Author: Sylvia Plath
Publisher: Harper Perennial Modern Classics
Number of Pages: 288
My Rating: 2
Summary from GoodReads.com:
Sylvia Plath's shocking, realistic, and intensely emotional novel about a woman falling into the grip of insanity.
Esther Greenwood is brilliant, beautiful, enormously talented, and successful, but slowly going under—maybe for the last time. In her acclaimed and enduring masterwork, Sylvia Plath brilliantly draws the reader into Esther's breakdown with such intensity that her insanity becomes palpably real, even rational—as accessible an experience as going to the movies. A deep penetration into the darkest and most harrowing corners of the human psyche, The Bell Jar is an extraordinary accomplishment and a haunting American classic.
I recognize Sylvia Plath was an excellent writer and the book itself was written well. However, my review is solely based upon how much I enjoyed reading the book... and I didn't enjoy reading it at all.
While this book was definitely not uplifting and the story didn’t necessarily make me stay glued to it, it was a book I felt obligated to read as I’ve heard about it every year since I can remember. It is considered one of Sylvia Plath’s classic works and coincidentally it was her last before her own suicide. I have read some of Plath's other writings and appreciated them, so I figured I finally needed to give her novel a try and stop feeling left out of something wonderful.
Let me throw this out there, I have never shied away from a depressing book. I thoroughly enjoyed The Lovely Bones and I’ve read The Virgin Suicides more times than I can count. But this one takes the cake. The main character of the book, Esther Greenwood, had no real hope for herself and due to Plath’s writing style (and paralleled own mental deterioration) gave you no hope for her either. After reading the book for a while I started to feel apathetic towards the character and didn’t think anything was going to get better for her. It was also hard to like her in general as she seemed very cynical, self-obsessed, and manipulative.

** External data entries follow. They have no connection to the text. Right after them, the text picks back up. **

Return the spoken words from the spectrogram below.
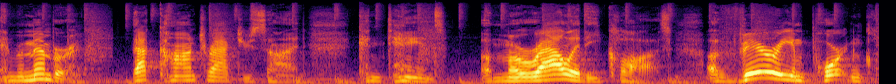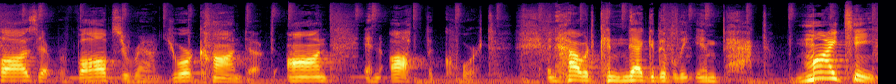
And remember, that contract you signed contains a morality clause, a very important clause that revolves around your conduct on and off the court and how it can negatively impact my team.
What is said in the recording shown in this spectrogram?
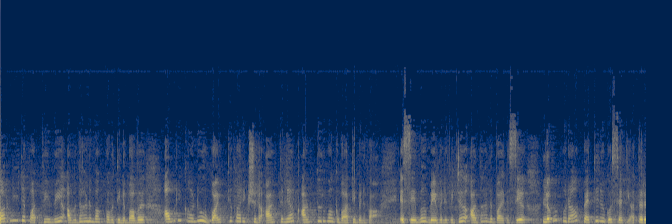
මරණයට පත්වීමේ අවධානමක් පවතින බව ඇමරිකානු වෛද්‍ය පරීක්ෂණ ආයතනයක් අනුතුරු වගවා තිබෙනවා. එසේම මේ වන විට අදාළ වෛරසය ලොව පුරා පැතිර ගොස් ඇති අතර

The rest of the characters in the book didn't help out the plot along much, either. They were either very flat and boring or stereotypical and seemed like they were trying to fit into a certain mold, not exactly people that you wanted to make a connection with or like. After feeling like this for a lot of the beginning, I started to understand why Esther was so depressed all of the time!

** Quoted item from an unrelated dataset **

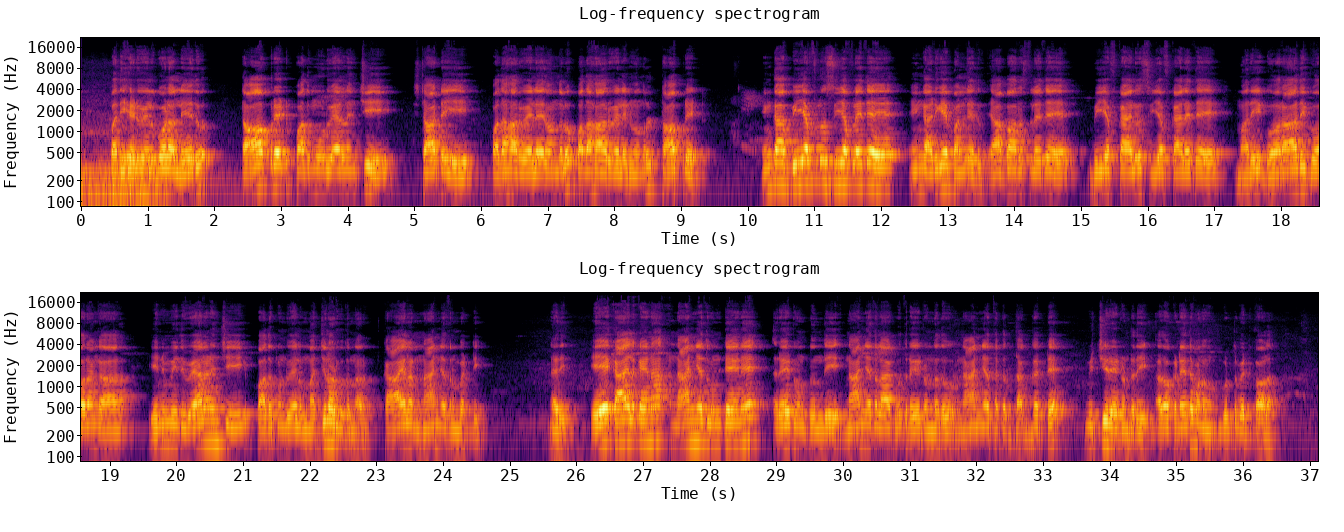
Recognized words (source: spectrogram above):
పదిహేడు వేలు కూడా లేదు. టాప్ రేట్ పదమూడు వేల నుంచి స్టార్ట్ అయ్యి పదహారు వేల ఐదు వందలు పదహారు వేల ఎనిమిది వందలు టాప్ రేట్. ఇంకా బిఎఫ్లు సిఎఫ్లు అయితే ఇంకా అడిగే పని లేదు. వ్యాపారస్తులు అయితే బిఎఫ్ కాయలు సిఎఫ్ కాయలు అయితే మరీ ఘోరాది ఘోరంగా ఎనిమిది వేల నుంచి పదకొండు వేల మధ్యలో అడుగుతున్నారు. కాయల నాణ్యతను బట్టి. అది ఏ కాయలకైనా నాణ్యత ఉంటేనే రేటు ఉంటుంది. నాణ్యత లేకపోతే రేటు ఉండదు. నాణ్యతకు తగ్గట్టే మిర్చి రేటు ఉంటుంది. అదొకటైతే మనం గుర్తుపెట్టుకోవాలి.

While a big chunk of the book was about Esther's day-to-day life in NYC, I felt like a very small portion was about her actual nervous breakdown and the diagnosis's and treatments she received. And the biggest question I had while reading was- can you be carefree and doing well and all of sudden one day wake up and nosedive into insanity like that?! For my sake, and the sake of all of other twenty-something girls out there, I truly hope not.
Maybe I am accustomed to more interesting, super depressing stories, but overall, this book was just not for me. Glad I finally checked it out, but definitely won't be reading it again.